Minimum Labour Standards; Regulatory Framework
Associate Professor D. Collier
Labour Market Regulation, Inequality, Intellectual Property
and Development
Adjunct Professors
Professor C. Thompson
Collective Bargaining; International Labour Law
Dr T. Madima
Collective Bargaining
Mr C. Nupen
Dispute Resolution; Social Dialogue
Ms T. Orleyn
Dispute Resolution
Mr N. Jeram
Social Security
Administrative Staff
Ms F. Khan
Mr S. Godfrey
Senior Researcher, Labour and Enterprise Project
Bargaining Councils; Industrial Sociology
Mr J. Theron
Co-ordinator of the Labour and Enterprise Policy Research
Group (LEP)
Labour Rights; Small and Medium Enterprise
Ms M. Visser
Honorary Research Associate

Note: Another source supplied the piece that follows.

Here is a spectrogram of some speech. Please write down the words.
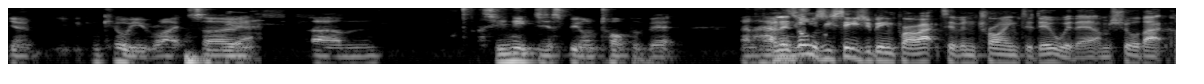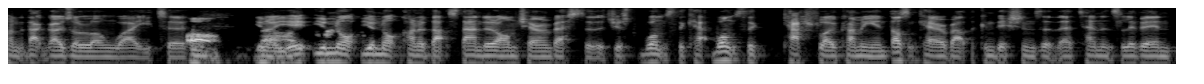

Professor N. Rubin
International Labour Standards; Law and Development
Contact Details
Postal address: Institute of Development and Labour Law,

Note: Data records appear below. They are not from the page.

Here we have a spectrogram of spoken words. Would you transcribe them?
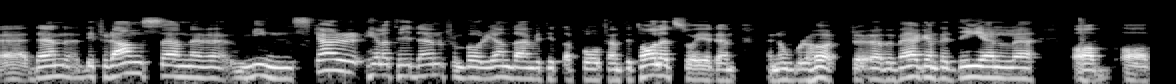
Eh, den differensen eh, minskar hela tiden. Från början, där vi tittar på 50-talet, så är den en, oerhört övervägande del eh, av, av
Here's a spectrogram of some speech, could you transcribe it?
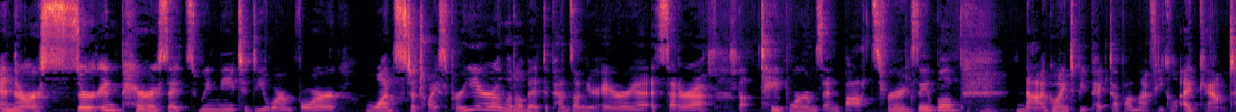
And there are certain parasites we need to deworm for once to twice per year, a little bit depends on your area, etc. But tapeworms and bots, for example, mm-hmm. not going to be picked up on that fecal egg count.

6.23, 6th Level, Wilfred & Jules Kramer Law Building, Middle
Campus, University of Cape Town, Rondebosch, 7700
Tel: +27 21 650 5634
Fax: +27 21 650 5660
Centre for Comparative Law in
Director: Dr A. Ordor
The Centre for Comparative Law in Africa (CCLA) was
established in 2011 to promote the study of comparative
law and draw on the strengths of comparative
methodology to research into the multifaceted field
of law in Africa. The Centre presents an opportunity
to develop a discipline that lends itself to optimal
application in the pluralistic legal frameworks within
which life is lived in Africa. In its mission to contribute
to the development of comparative law in Africa,
the strategy of the CCLA is to
the field
at UCT, build
in it across the continent
through academic programmes,
law expertise in consultancies and
knowledge in comparative law in Africa through
conferences, publications and professional networks.
Its location within the Department of Commercial Law
recognises the centrality of comparative law to ongoing
efforts at economic integration on the African continent.
The CCLA offers an LLM and a postgraduate diploma in
Comparative Law and conducts research on a variety
of themes that apply the comparative methodology.
Currently the Centre is involved in a collaborative
research project on mineral law and policy in three
southern African countries (South Africa, Namibia and